  1. Which filings does the Condonation of Delay Scheme, 2018 introduced by the Ministry of Corporate Affairs (MCA) apply to?

The Condonation of Delay Scheme, 2018 applies to all the companies that have not filed the following documents, for 1 or more financial year:

  • Annual Returns
  • Financial Statement
  • Profit and Loss Account
  • Compliance Certificate
  • Intimation of appointment of auditors
  1. Which companies are eligible to apply for condonation under Condonation of Delay Scheme, 2018?

The Companies that have not filed their Financial Statement and Annual Returns (including the documents listed in 1 above), for 1 or more financial year/s.

  1. What is the recourse available to a director disqualified because the company in which he is a director has not filed Annual Returns?

The Condonation of Delay Scheme, 2018 provides for temporary reactivation of the Director Identification Number (DIN) of the directors automatically from January 12, 2018 till April 30, 2018. This is to allow the defaulting companies to update their filings. In the event, the defaulting companies do not update their pending annual filings on or before April 30, 2018, then the DIN of director of such defaulting companies shall be permanently deactivated.
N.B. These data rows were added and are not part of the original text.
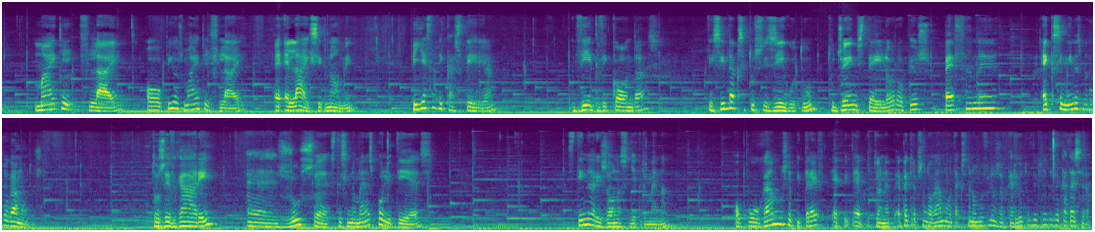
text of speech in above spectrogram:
Michael Fly, ο οποίος Michael Fly, ε, Eli, συγγνώμη, πήγε στα δικαστήρια διεκδικώντας τη σύνταξη του συζύγου του, του James Taylor, ο οποίος πέθανε έξι μήνες μετά το γάμο τους. Το ζευγάρι ε, ζούσε στις Ηνωμένες Πολιτείες στην Αριζόνα συγκεκριμένα, όπου ο γάμος επιτρέφ, επι, τον επέτρεψαν το γάμο μεταξύ των ομόφυλων ζευγαριών το 2014.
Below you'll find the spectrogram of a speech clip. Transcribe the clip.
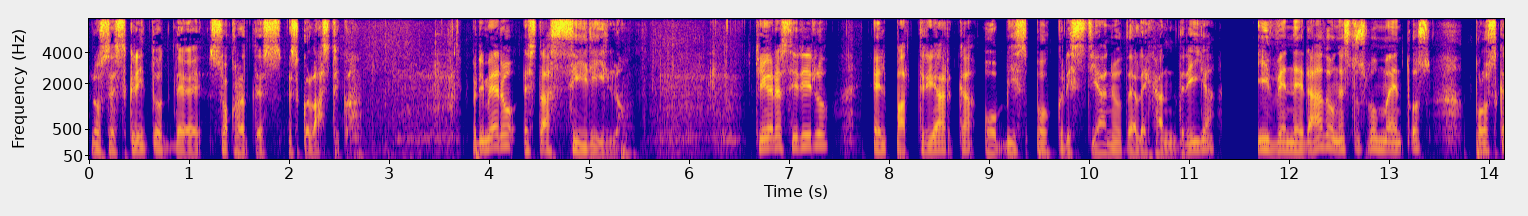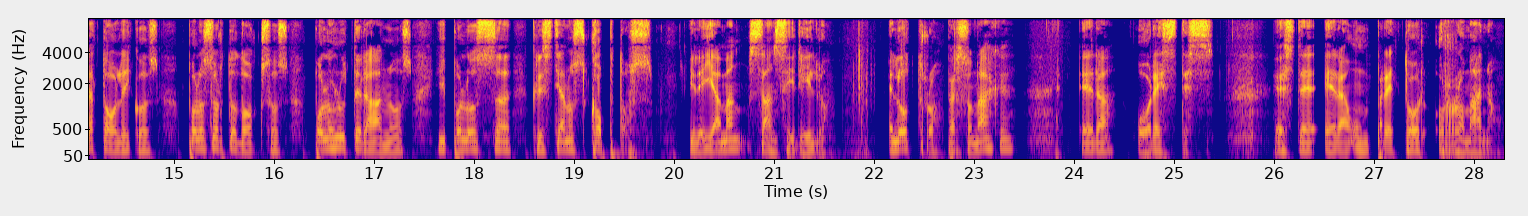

  1. What is the procedure to be followed for applying for condonation under the Condonation of Delay Scheme, 2018?
  • Check if the DIN of at least one of the directors of the defaulting company is active.
  • File all pending annual returns of such defaulting company, by paying the prescribed statutory filing fees along with applicable additional fees, for delayed filings.
  • Application for condonation of delay in form e-CODS2018 to be filed by the defaulting company along with a fee of INR 30,000/-, before April 30, 2018.
  1. Is there any additional fees payable under the Condonation of Delay Scheme, 2018?

As indicated in 4 above, a fee of INR 30,000/- will have to be paid for filing form under Condonation of Delay Scheme, 2018 to the Registrar of Companies.

  1. When can the application for condonation under Condonation of Delay Scheme, 2018 be filed?

The Ministry of Corporate Affairs (MCA) is yet to notify the form e-CODS2018, which will be available only after February 20, 2018. Therefore, the application for compounding under Condonation of Delay Scheme, 2018 can be made only after February 20, 2018. However, in the meantime, the defaulting company can complete the process of updating the backlog of annual filings.

  1. What is the recourse available to companies whose names have been struck off?

In the event of defaulting companies whose names have been removed from the register of companies, for failure to file returns for a consecutive period of 3 years, an application will have to be made by them to the NCLT, for revival of the company.